There has ever been a divine interest in gardens. Man’s history began in one, and so sadly, did his ruin. Our Lord’s last evening hours were spent in a garden, Gethsemane, and on the next evening He lay in a garden tomb. God has a garden now, as Paul tells us, calling it “paradise” (2 Cor 12:4), and the purposes of God are leading us to a garden (Rev 2:7), where again, as in Eden, there will be a tree and a river, and a Man with His redeemed Bride (Rev 22). It is not surprising therefore, that His people should be seen under the figure of a garden, both in the Old Testament and in the New. It is in the mind of God that one day Israel will be a well watered garden (Isaiah 58:11; Jer 31:12). Perhaps here in the Song (4:12-16), it is a faithful godly remnant of Israel viewed as a garden, or indeed there may be a foregleam of the New Testament Church, the Bride of the Lamb. The local assembly too, has all the characteristics of a garden (1 Cor 3:6-9), but many saints will prefer to see here, an individual devoted heart, the fruitfulness of one who loves the Savior and lives for Him. Whichever is preferred, the principles are the same; the Beloved has a garden which He calls “My garden,” and it is indeed His garden, flourishing for His pleasure. Note that there is in His garden a fence, a fountain, fruits, and fragrance.
“A garden enclosed” is a garden exclusively for Him. There are at least three reasons for any fence, around any garden. First, it is to delineate or distinguish what belongs to the owner, and so it is with this fence. It is as if He is saying, “This is mine!” Paul affirms this when he writes, “Ye are not your own, ye are bought with a price” (1 Cor 6:19-20). We have cost the Beloved dearly. With His blood He has purchased us, and we are His alone, a garden enclosed for Him. Second, the fence is for protection. There are marauding influences all around which could spoil the garden. It must be protected for His glory, whether it is the assembly or the individual saint. Third, the fence ensures seclusion. The Beloved desires communion with a people sanctified, set apart for Himself. How jealously He desires the intimate fellowship of His Bride.

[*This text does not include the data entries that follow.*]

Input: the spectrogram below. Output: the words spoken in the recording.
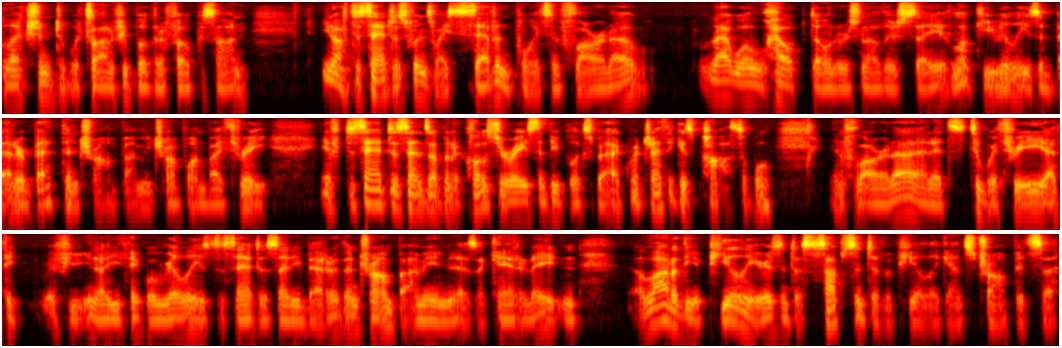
election to which a lot of people are going to focus on. You know, if DeSantis wins by seven points in Florida, that will help donors and others say, look, he really is a better bet than Trump. I mean, Trump won by three. If DeSantis ends up in a closer race than people expect, which I think is possible in Florida, and it's two or three, I think if you, you know, you think, well, really, is DeSantis any better than Trump? I mean, as a candidate, and a lot of the appeal here isn't a substantive appeal against Trump. It's a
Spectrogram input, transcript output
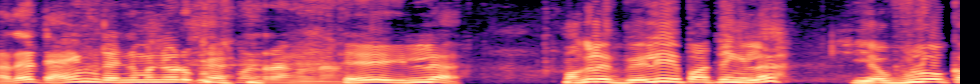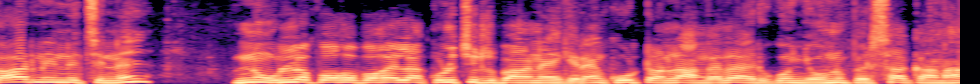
அதான் டைம் ரெண்டு மணியோட குக் பண்ணுறாங்கண்ணா ஏய் இல்லை. மகளே வெளியே பார்த்தீங்களா எவ்வளோ கார் நின்றுச்சுன்னு இன்னும் உள்ளே போக போக எல்லாம் குளிச்சுட்டு இருப்பாங்கன்னு நினைக்கிறேன். கூட்டம்லாம் அங்கே தான் இருக்கும். இங்கே ஒன்றும் பெருசாக காணா.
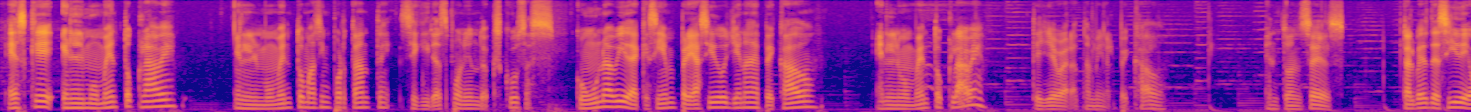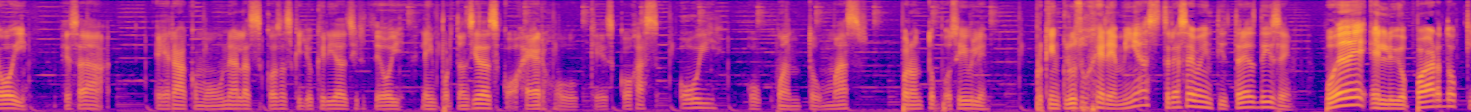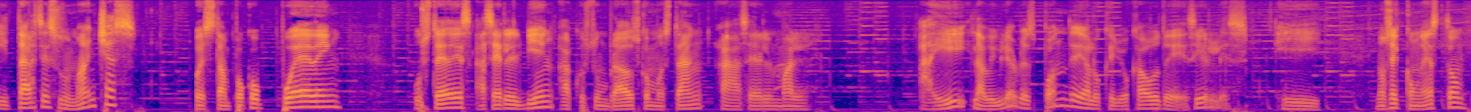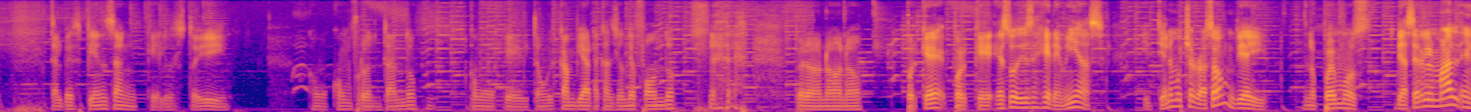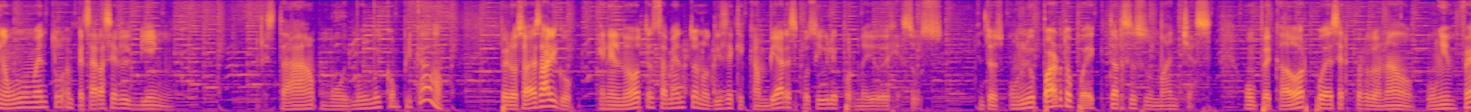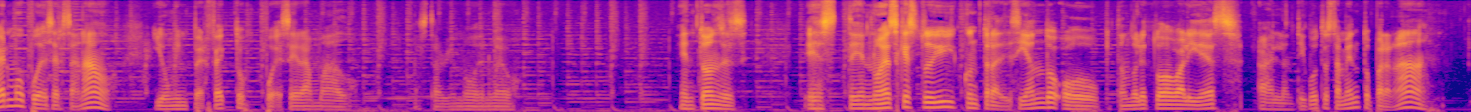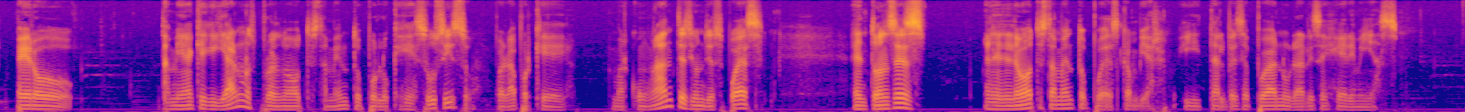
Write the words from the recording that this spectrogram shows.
es que en el momento clave, en el momento más importante, seguirás poniendo excusas. Con una vida que siempre ha sido llena de pecado, en el momento clave te llevará también al pecado. Entonces, tal vez decide hoy. Esa era como una de las cosas que yo quería decirte hoy. La importancia de escoger o que escojas hoy o cuanto más pronto posible. Porque incluso Jeremías 13:23 dice, ¿puede el leopardo quitarse sus manchas? Pues tampoco pueden ustedes hacer el bien acostumbrados como están a hacer el mal. Ahí la Biblia responde a lo que yo acabo de decirles. Y no sé, con esto tal vez piensan que los estoy como confrontando, como que tengo que cambiar la canción de fondo. Pero no, no. ¿Por qué? Porque eso dice Jeremías. Y tiene mucha razón de ahí. No podemos de hacer el mal en algún momento empezar a hacer el bien. Está muy, muy, muy complicado. Pero sabes algo, en el Nuevo Testamento nos dice que cambiar es posible por medio de Jesús. Entonces, un leopardo puede quitarse sus manchas, un pecador puede ser perdonado, un enfermo puede ser sanado y un imperfecto puede ser amado. Hasta ritmo de nuevo. Entonces, este no es que estoy contradiciendo o quitándole toda validez al Antiguo Testamento para nada, pero también hay que guiarnos por el Nuevo Testamento, por lo que Jesús hizo, ¿verdad? Porque marcó un antes y un después. Entonces, en el Nuevo Testamento puedes cambiar y tal vez se pueda anular ese Jeremías.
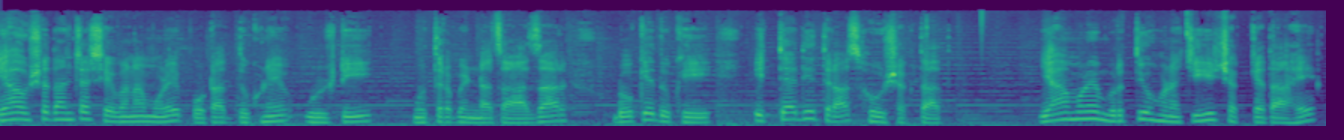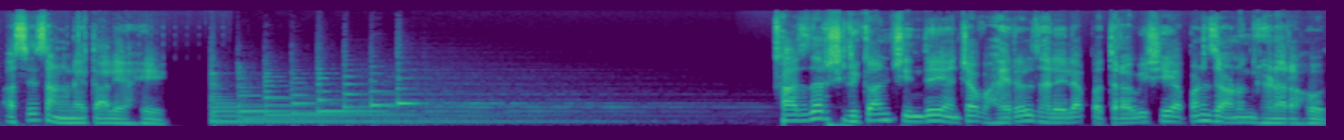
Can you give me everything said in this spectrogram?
या औषधांच्या सेवनामुळे पोटात दुखणे उलटी मूत्रपिंडाचा आजार डोकेदुखी इत्यादी त्रास होऊ शकतात. यामुळे मृत्यू होण्याचीही शक्यता आहे असे सांगण्यात आले आहे. खासदार श्रीकांत शिंदे यांच्या व्हायरल झालेल्या पत्राविषयी आपण जाणून घेणार आहोत.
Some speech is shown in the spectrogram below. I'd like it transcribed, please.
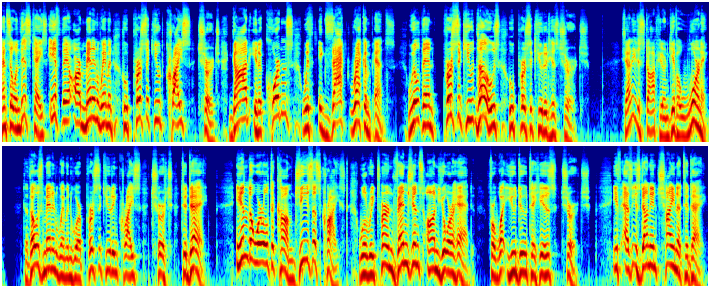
And so, in this case, if there are men and women who persecute Christ's church, God, in accordance with exact recompense, will then persecute those who persecuted his church. See, I need to stop here and give a warning to those men and women who are persecuting Christ's church today. In the world to come, Jesus Christ will return vengeance on your head for what you do to his church. If, as is done in China today,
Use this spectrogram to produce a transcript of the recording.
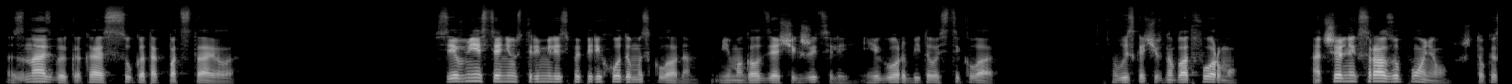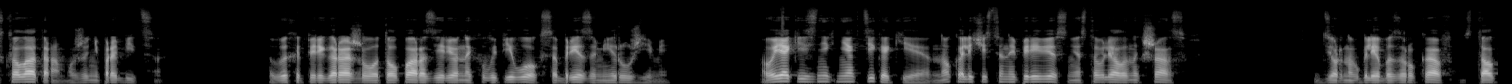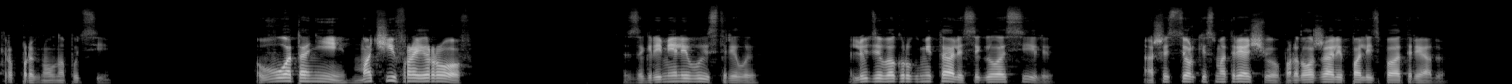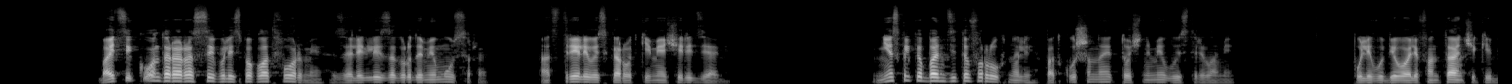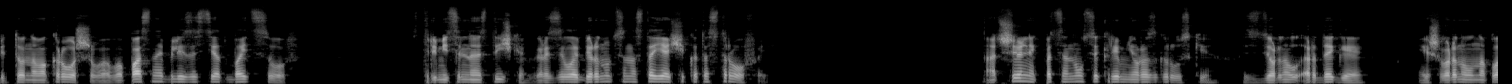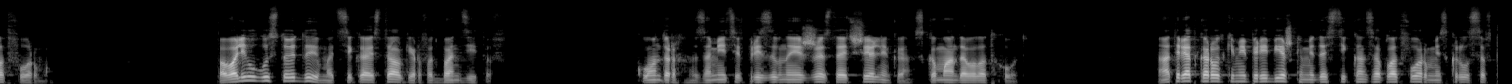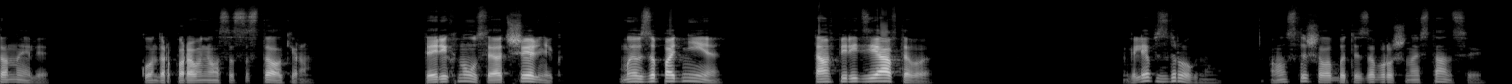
«Знать бы, какая сука так подставила». Все вместе они устремились по переходам и складам, мимо голдящих жителей и гор битого стекла, Выскочив на платформу, отшельник сразу понял, что к эскалаторам уже не пробиться. Выход перегораживала толпа разъяренных выпивок с обрезами и ружьями. Вояки из них не акти какие, но количественный перевес не оставлял иных шансов. Дернув Глеба за рукав, сталкер прыгнул на пути. «Вот они! Мочи фраеров!» Загремели выстрелы. Люди вокруг метались и голосили а шестерки смотрящего продолжали палить по отряду. Бойцы Кондора рассыпались по платформе, залегли за грудами мусора, отстреливаясь короткими очередями. Несколько бандитов рухнули, подкушенные точными выстрелами. Пули выбивали фонтанчики бетонного крошева в опасной близости от бойцов. Стремительная стычка грозила обернуться настоящей катастрофой. Отшельник потянулся к ремню разгрузки, сдернул РДГ и швырнул на платформу. Повалил густой дым, отсекая сталкеров от бандитов. Кондор, заметив призывные жесты отшельника, скомандовал отход. Отряд короткими перебежками достиг конца платформы и скрылся в тоннеле. Кондор поравнялся со сталкером. «Ты рехнулся, отшельник! Мы в западне! Там впереди автово! Глеб вздрогнул. Он слышал об этой заброшенной станции.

“A fountain – a well of living waters – streams from Lebanon.” What a privileged garden is this, in a land where water is never plentiful. This water flows from above. The melting snows of Mount Hermon flow down into the depths, then burst forth as fountains and spring wells. Here is an apt figure of the gracious Holy Spirit, descending from above to refresh and empower those who belong to the Beloved. “A well of water, springing up into everlasting life,” said the Savior, “rivers of living water” (John 4:14; 7:38-39). His people are indeed a well watered garden, in the enjoyment of the ministry of His Spirit. Every saint is born of the Spirit, sealed with the Spirit, and indwelt by the Spirit, all coming into the good of that one baptism in the Spirit at Pentecost. And this is all for His pleasure.
“Pleasant fruits!” Twice the Bride uses this expression (4:13,16). What an array of fruits and fragrant spices the garden produces for the Beloved. Pomegranates! Note the links with the priesthood and the temple. There were pomegranates on the hem of Aaron’s robe and on the pillars of Solomon’s temple. The Bride delights to worship Him whom she loves. Cinnamon! Calamus! Myrrh! These were all ingredients of the holy anointing oil which was sweet and pure, and exclusively for God (Ex 30:23). So is our devotion to Him. Frankincense! That precious white fragrant substance which was offered with the Meat Offering (Lev 2:1-2, 15-16), was there burnt upon the altar, all for God. How beautiful that it should be a chosen gift of the Magi to the Infant Christ. It is worship! Spikenard! And who can think or speak of it without reference to Mary of Bethany, who, at great cost, lavished her spikenard upon the Savior with His burial in view. The fragrance of it filled the house and must have clung to the Lord’s garments, and to Mary’s too. It was a sacrifice of praise that she brought, leaving us an example. Camphire! This was a sweet-smelling shrub, mentioned only in the Song, but mentioned twice. Her Beloved is to her like a cluster of camphire (1:14). And she is that to Him in His garden (4:13). In the measure that she appreciates Him, and is occupied with Him, she becomes sweet to Him. Aloes! Like myrrh, aloes are a blending of sweet bitterness, sweet to the smell and bitter to the taste. How significant therefore is the fact that Nicodemus brought a mixture of myrrh and aloes to anoint the Saviour’s body in John 19:39. The sweet bitterness of the sufferings of the Man of Calvary has made Him precious to His Bride and she worships accordingly.